*706 When the defendant moved for a mistrial, the trial judge, following the directive in Richardson, supra, undertook an exhaustive "inquiry into all of the surrounding circumstances" in order to determine whether the noncompliance resulted in harm or prejudice to the defendant. The trial judge determined that defense was aware of the State's inability to provide the required information at a much earlier time.

Prejudice in regard to the violation of a rule of criminal procedure means something which affects the ability of the defendant to properly prepare for trial. Richardson, supra. The fact that defendant came to trial without requesting sanctions prior to that time certainly indicates that he was ready for trial. Six months elapsed from the granting of his motion until the request for sanctions. There could be no prejudice affecting the ability of defendant to prepare for trial if defendant waits until the day of trial before attempting to show prejudice. The defendant made no attempt to secure an order requiring the State to comply with the rule. Nor did he call to the court's attention the fact that such an order was necessary to his defense. See Oatman v. State, 289 So. 2d 431 (Fla. 3d DCA 1974). The defendant has failed to demonstrate reversible error on this point.

The trial court correctly denied defendant's motion for a judgment of acquittal. See Lynch v. State, 293 So. 2d 44 (Fla. 1974); Hoover v. State, 212 So. 2d 95 (Fla. 3d DCA 1968).

There was sufficient evidence to support a finding of guilt. The defendant never denied that he was in possession of a "Blue Box". The question of whether he possessed the device with the requisite criminal intent could be inferred from the circumstances. Jones v. State, 192 So. 2d 285 (Fla. 3d DCA 1966). The facts show much more than a bare suspicion of guilt and are sufficient to support the conviction. See Davis v. State, 90 So. 2d 629 (Fla. 1956); Lowe v. State, 90 Fla. 255, 105 So. 829 (1925).

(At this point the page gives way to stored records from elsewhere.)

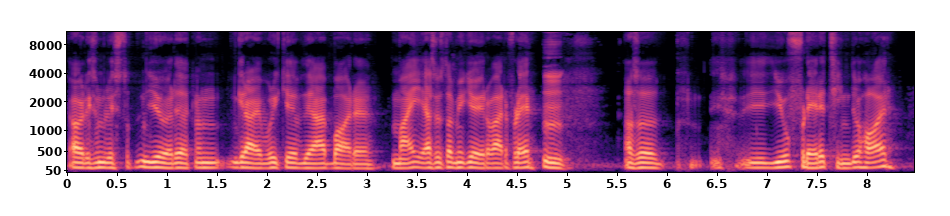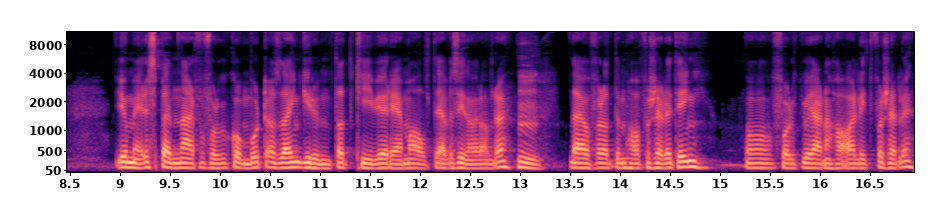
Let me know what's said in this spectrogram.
Jeg har liksom lyst til å gjøre det til en greie hvor ikke det er bare meg. Jeg syns det er mye gøyere å være flere. Mm. Altså, jo flere ting du har, jo mer spennende er det for folk å komme bort. Altså, det er en grunn til at Kiwi og Rema alltid er ved siden av hverandre. Mm. Det er jo for at de har forskjellige ting, og folk vil gjerne ha litt forskjellig.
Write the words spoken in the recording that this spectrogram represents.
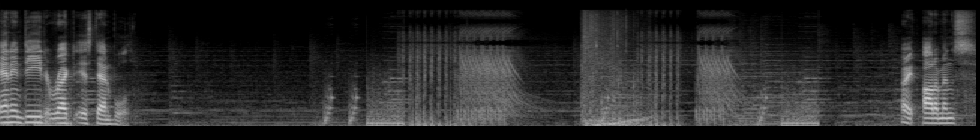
And indeed wrecked Istanbul. Alright, Ottomans.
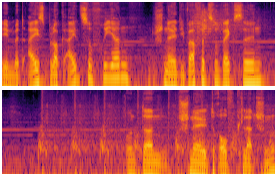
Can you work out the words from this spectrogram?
den mit Eisblock einzufrieren, schnell die Waffe zu wechseln und dann schnell draufklatschen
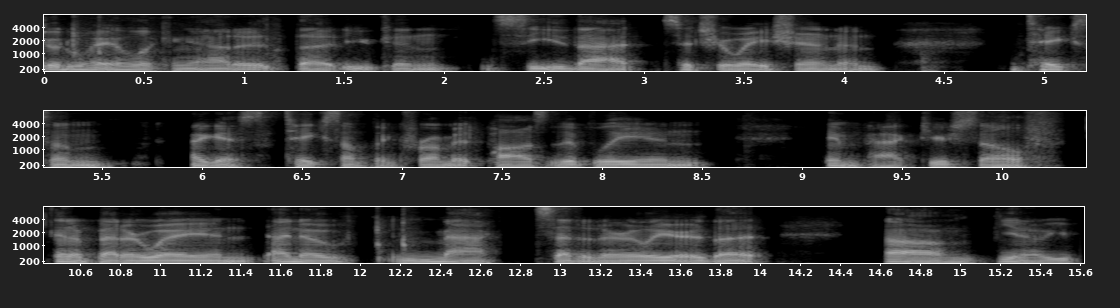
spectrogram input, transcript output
good way of looking at it that you can see that situation and take some i guess take something from it positively and impact yourself in a better way and i know mac said it earlier that um you know you've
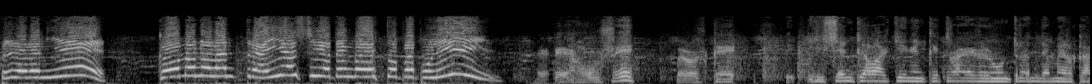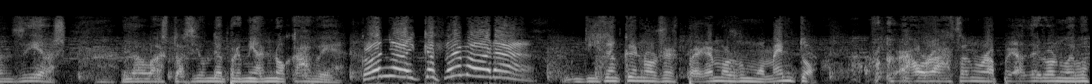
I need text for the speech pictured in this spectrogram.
Pero Daniel, ¿cómo no la han traído si yo tengo esto para pulir? Eh, ya lo sé, pero es que dicen que las tienen que traer en un tren de mercancías. En la estación de Premias no cabe. Coño, ¿y qué hacemos ahora? Dicen que nos esperemos un momento. Ahora hacen un apeadero nuevo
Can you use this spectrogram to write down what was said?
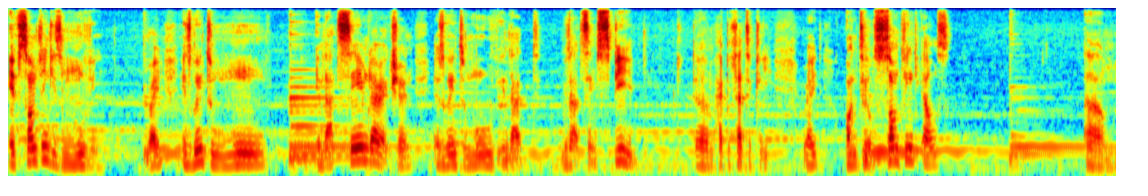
if something is moving, right, it's going to move in that same direction it's going to move in that with that same speed um, hypothetically right until something else um,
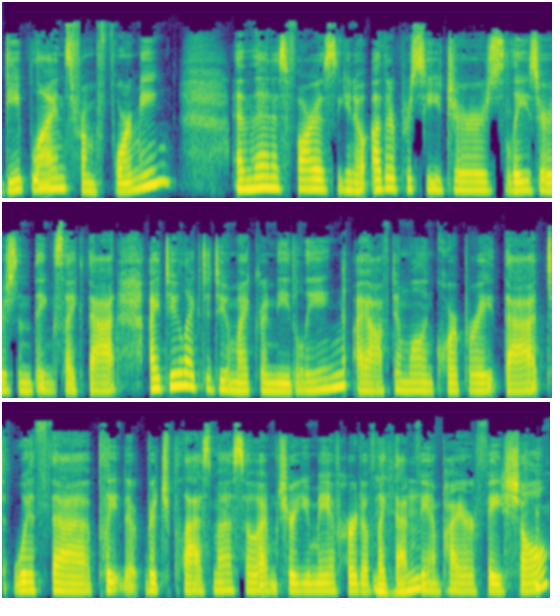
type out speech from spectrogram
deep lines from forming. And then as far as, you know, other procedures, lasers and things like that, I do like to do microneedling. I often will incorporate that with uh, platelet-rich plasma. So I'm sure you may have heard of like mm-hmm. that vampire facial.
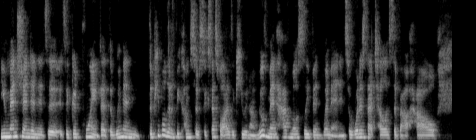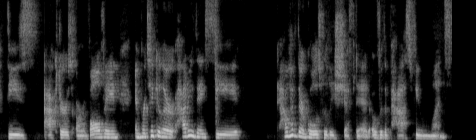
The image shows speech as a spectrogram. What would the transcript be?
You mentioned, and it's a it's a good point that the women, the people that have become so successful out of the QAnon movement, have mostly been women. And so, what does that tell us about how these actors are evolving? In particular, how do they see how have their goals really shifted over the past few months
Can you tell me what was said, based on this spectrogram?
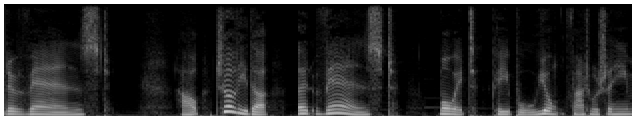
advanced。好，这里的 advanced。末尾可以不用发出声音，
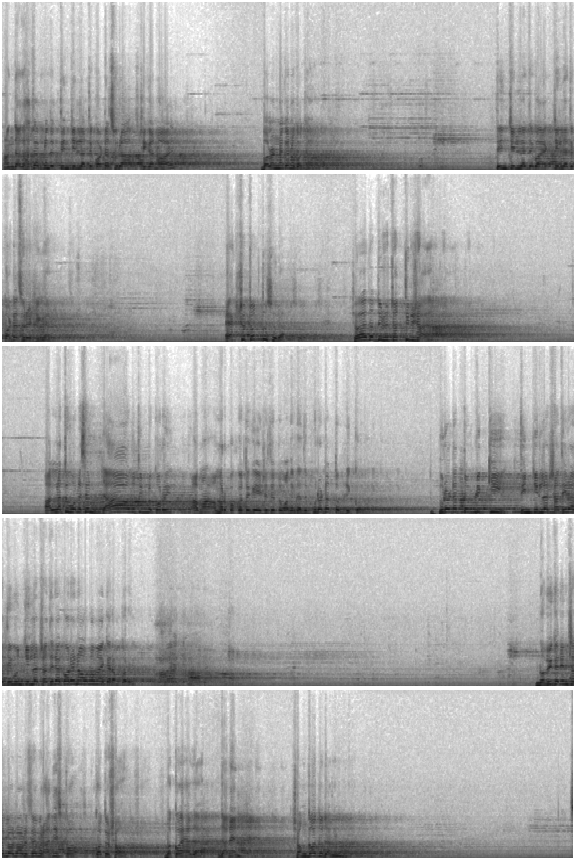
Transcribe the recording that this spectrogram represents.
আন্দাজ হাতে আপনাদের তিন চিল্লাতে কটা সুরা শেখানো হয়? বলেন না কেন কথা? তিন চিল্লাতে বা এক চিল্লাতে কটা সুরা শেখায়? একশো চোদ্দ সুরা ছয় হাজার দুশো ছত্রিশ আয়া। আল্লাহ তো বলেছেন, যা অবতীর্ণ করো আমার আমার পক্ষ থেকে এসেছে তোমাদের কাছে পুরোটা তবলিক করো। পুরোটা তবলিক কি? তিন চিল্লার সাথীরা জীবন চিল্লার সাথীরা করে না ওলামায় কেরাম করেন নবী করিম সাল্লামের হাদিস কত শ? বা কয় হাজার? জানেন? সংখ্যাও তো জানেন না।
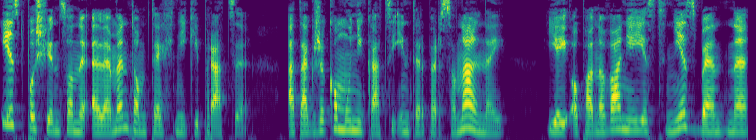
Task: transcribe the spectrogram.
jest poświęcony elementom techniki pracy, a także komunikacji interpersonalnej. Jej opanowanie jest niezbędne,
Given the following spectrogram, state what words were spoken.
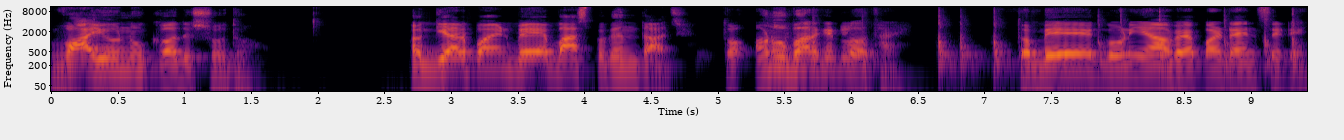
વાયુનું કદ શોધો. અગિયાર પોઈન્ટ બે બાષ્પ ઘનતા છે તો અણુભાર કેટલો થાય? તો બે ગુણ્યા વેપર ડેન્સિટી.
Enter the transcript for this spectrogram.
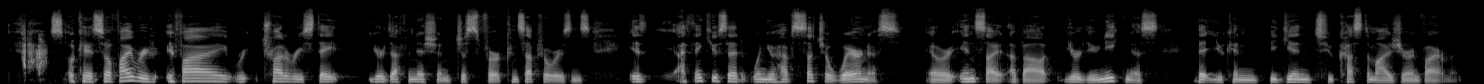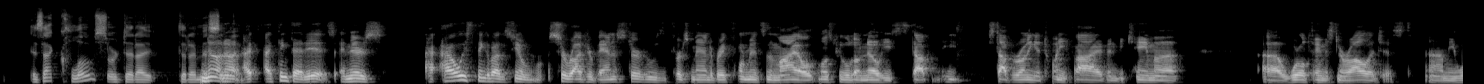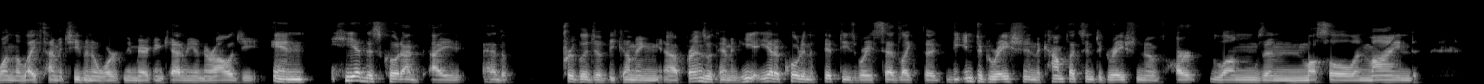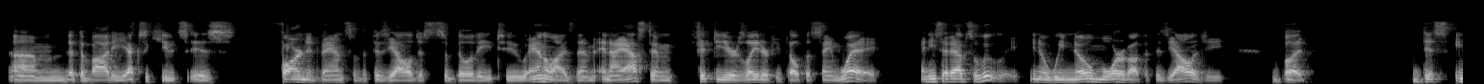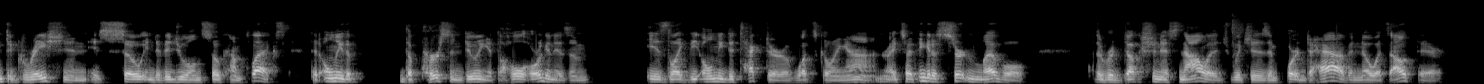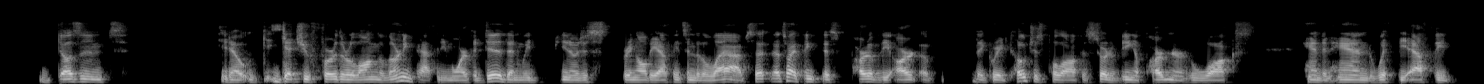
Okay, so if I re- if I re- try to restate your definition just for conceptual reasons, is I think you said when you have such awareness or insight about your uniqueness that you can begin to customize your environment. Is that close, or did I did I miss? No, something? no, I, I think that is. And there's, I, I always think about this. You know, Sir Roger Bannister, who was the first man to break four minutes in the mile. Most people don't know he stopped. He stopped running at 25 and became a, a world famous neurologist. Um, he won the Lifetime Achievement Award from the American Academy of Neurology. And he had this quote. I, I had the privilege of becoming uh, friends with him, and he, he had a quote in the 50s where he said, like the the integration, the complex integration of heart, lungs, and muscle and mind um, that the body executes is far in advance of the physiologist's ability to analyze them. And I asked him 50 years later if he felt the same way, and he said, absolutely. You know, we know more about the physiology, but this integration is so individual and so complex that only the the person doing it, the whole organism, is like the only detector of what's going on, right? So I think at a certain level, the reductionist knowledge, which is important to have and know what's out there, doesn't, you know, get you further along the learning path anymore. If it did, then we'd, you know, just bring all the athletes into the lab. So that, that's why I think this part of the art of that great coaches pull off is sort of being a partner who walks hand in hand with the athlete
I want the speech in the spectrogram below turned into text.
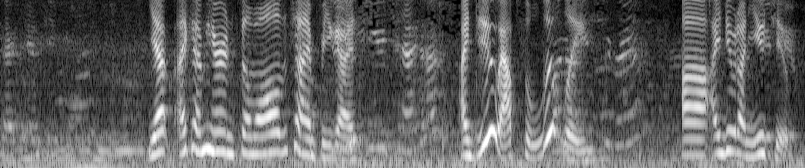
tag antique. Yep, I come here and film all the time for you guys. Do you tag us I do, on absolutely. Instagram? Uh, I do it on YouTube. Oh,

The defendant having failed to show reversible error, the judgment and sentence of the trial court is affirmed.


HATCHETT, J., concurs in result only.